§ WHAT IS NEEDED
Apart from the pictures, the listing is to be returned exactly.

§ EXTRACTED RECORDS
***

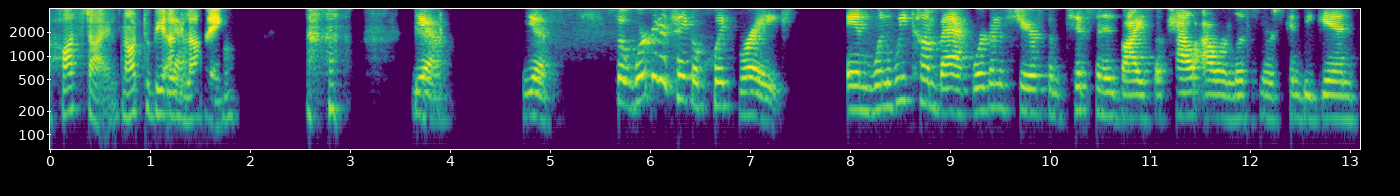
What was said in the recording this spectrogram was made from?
hostile, not to be yeah. unloving. yeah. Yes. So we're going to take a quick break. And when we come back, we're going to share some tips and advice of how our listeners can begin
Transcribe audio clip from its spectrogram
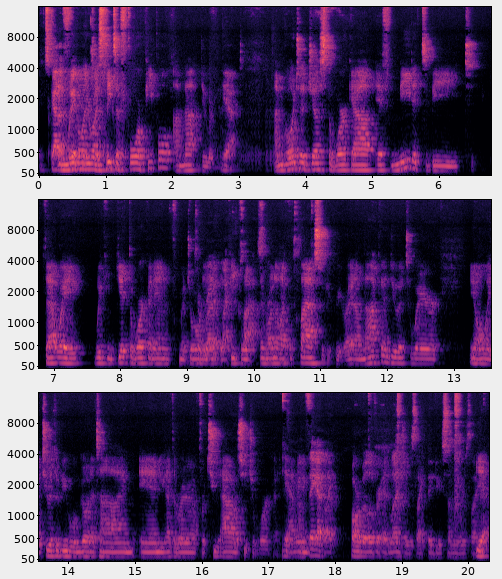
It's got to and fit. we only with run just- heats of four people, I'm not doing that. Yeah. I'm going to adjust the workout if needed to be. To, that way, we can get the workout in for majority of the like people class, and run it like a class to a degree, right? I'm not going to do it to where you know only two or three people can go at a time, and you have to run around for two hours each workout. Yeah, I mean, if they got like barbell overhead lunges, like they do some years, like Yeah.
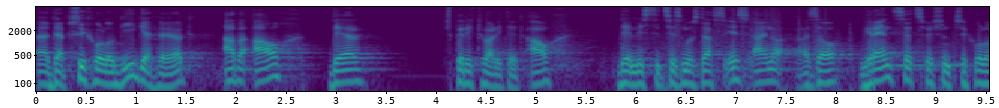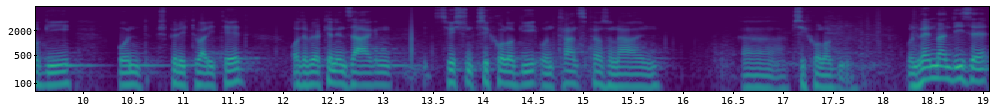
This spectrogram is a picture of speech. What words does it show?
äh, der Psychologie gehört, aber auch der Spiritualität, auch dem Mystizismus. Das ist eine also Grenze zwischen Psychologie und Spiritualität oder wir können sagen zwischen Psychologie und transpersonalen äh, Psychologie. Und wenn man diese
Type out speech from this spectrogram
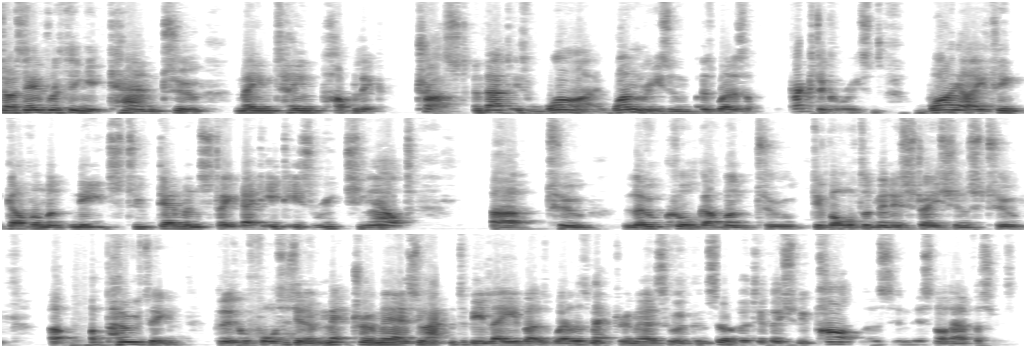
does everything it can to maintain public trust. And that is why, one reason, as well as a practical reasons, why I think government needs to demonstrate that it is reaching out uh, to local government, to devolved administrations, to uh, opposing political forces. You know, metro mayors who happen to be Labour as well as metro mayors who are Conservative. They should be partners in this, not adversaries.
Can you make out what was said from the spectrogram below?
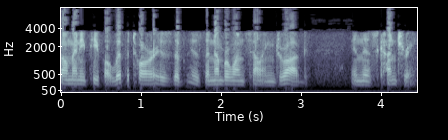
so many people. Lipitor is the is the number one selling drug in this country.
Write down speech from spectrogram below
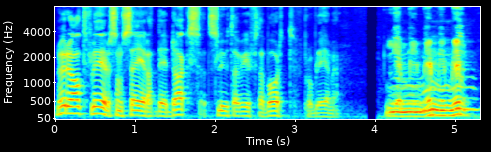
Nu är det allt fler som säger att det är dags att sluta vifta bort problemen. Mjäm, mjäm, mjäm, mjäm.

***

§ ANSWER BELOW
What was said in the recording this spectrogram was made from?
hostile, not to be yeah. unloving. yeah. Yes. So we're going to take a quick break. And when we come back, we're going to share some tips and advice of how our listeners can begin
Transcribe audio clip from its spectrogram
It's got to and fit. we only with run just- heats of four people, I'm not doing that. Yeah. I'm going to adjust the workout if needed to be. To, that way, we can get the workout in for majority of the like people class, and run it like a class to a degree, right? I'm not going to do it to where you know only two or three people can go at a time, and you have to run around for two hours each workout. Yeah, I mean, if they got like barbell overhead lunges, like they do some years, like Yeah.
This spectrogram is a picture of speech. What words does it show?
äh, der Psychologie gehört, aber auch der Spiritualität, auch dem Mystizismus. Das ist eine also Grenze zwischen Psychologie und Spiritualität oder wir können sagen zwischen Psychologie und transpersonalen äh, Psychologie. Und wenn man diese
Type out speech from this spectrogram
does everything it can to maintain public trust. And that is why, one reason, as well as a practical reasons, why I think government needs to demonstrate that it is reaching out uh, to local government, to devolved administrations, to uh, opposing political forces. You know, metro mayors who happen to be Labour as well as metro mayors who are Conservative. They should be partners in this, not adversaries.
Can you make out what was said from the spectrogram below?
so many people. Lipitor is the is the number one selling drug in this country.
Write down speech from spectrogram below
Nu är det allt fler som säger att det är dags att sluta vifta bort problemen. Mjäm, mjäm, mjäm, mjäm.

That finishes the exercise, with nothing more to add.